Thirteen of the 23-man Italian squad that won Sunday's World Cup final against France belong to the four teams involved.

Twenty-five soccer officials - including referees - also face charges of match-fixing and disloyalty at the tribunal set up at Rome's Olympic stadium by the Italian soccer federation.

The officials face being barred from all jobs in soccer. The trial opened June 29 and wrapped up last Friday. A panel of seven judges has since been deliberating behind closed doors.

Prosecutors in Naples, Rome, Parma and Turin are conducting separate criminal probes into sports fraud, illegal betting and false bookkeeping - but any indictments could take months to be issued.

The man at the center of the scandal, former Juventus general manager Luciano Moggi, remained defiant.

"I don't feel guilty of anything. We"ll see what comes out," Moggi said in comments aired on Thursday night by Sky TG24 television news. "I'm not ashamed."

Moggi and former Juventus chief executive Antonio Giraudo are accused of creating a network of contacts with federation officials to influence refereeing assignments and get players booked.

The two resigned in May, along with the club's entire board. Lawyers for Juventus have acknowledged that contacting refereeing officials was unsportsmanlike, but deny match-fixing.

They say that demotion to the second division would be an "acceptable" sanction.
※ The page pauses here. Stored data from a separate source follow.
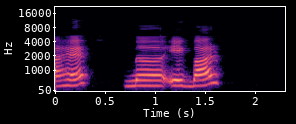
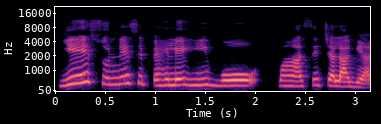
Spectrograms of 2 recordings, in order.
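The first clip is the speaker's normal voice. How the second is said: ordinary delivery, nothing marked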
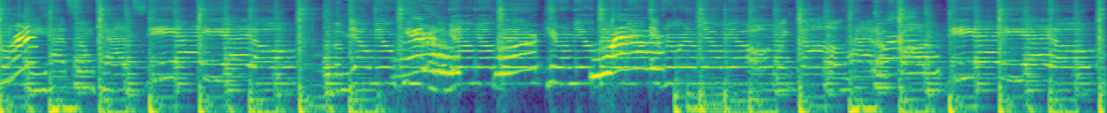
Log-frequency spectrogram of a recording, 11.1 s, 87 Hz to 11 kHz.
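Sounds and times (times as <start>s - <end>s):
cartoon cat meows: 0.0s - 0.4s, 6.0s - 6.8s, 8.8s - 9.4s
children's song backing: 0.0s - 11.0s.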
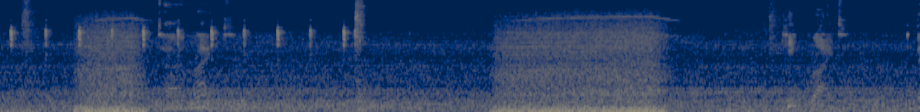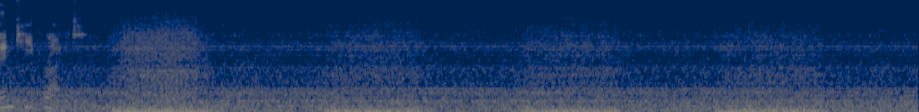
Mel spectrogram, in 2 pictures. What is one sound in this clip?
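A truck engine hums steadily as the truck drives along.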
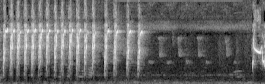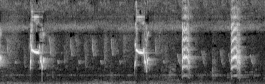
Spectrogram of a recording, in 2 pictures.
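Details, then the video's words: Long-tailed shrike calling a rival: a fast rattling burst of clipped notes, a pause, then scattered sharp downslurred whistles and harsh rasps. "Suara Burung Cendet Memanggil Lawan"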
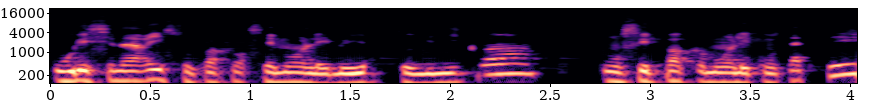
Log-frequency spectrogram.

Also on trial is former federation president Franco Carraro, who resigned in May, plus Milan vice president Adriano Galliani, Fiorentina owner Diego Della Valle and Lazio president Claudio Lotito.

These officials and clubs have denied any wrongdoing and asked the charges to be dismissed.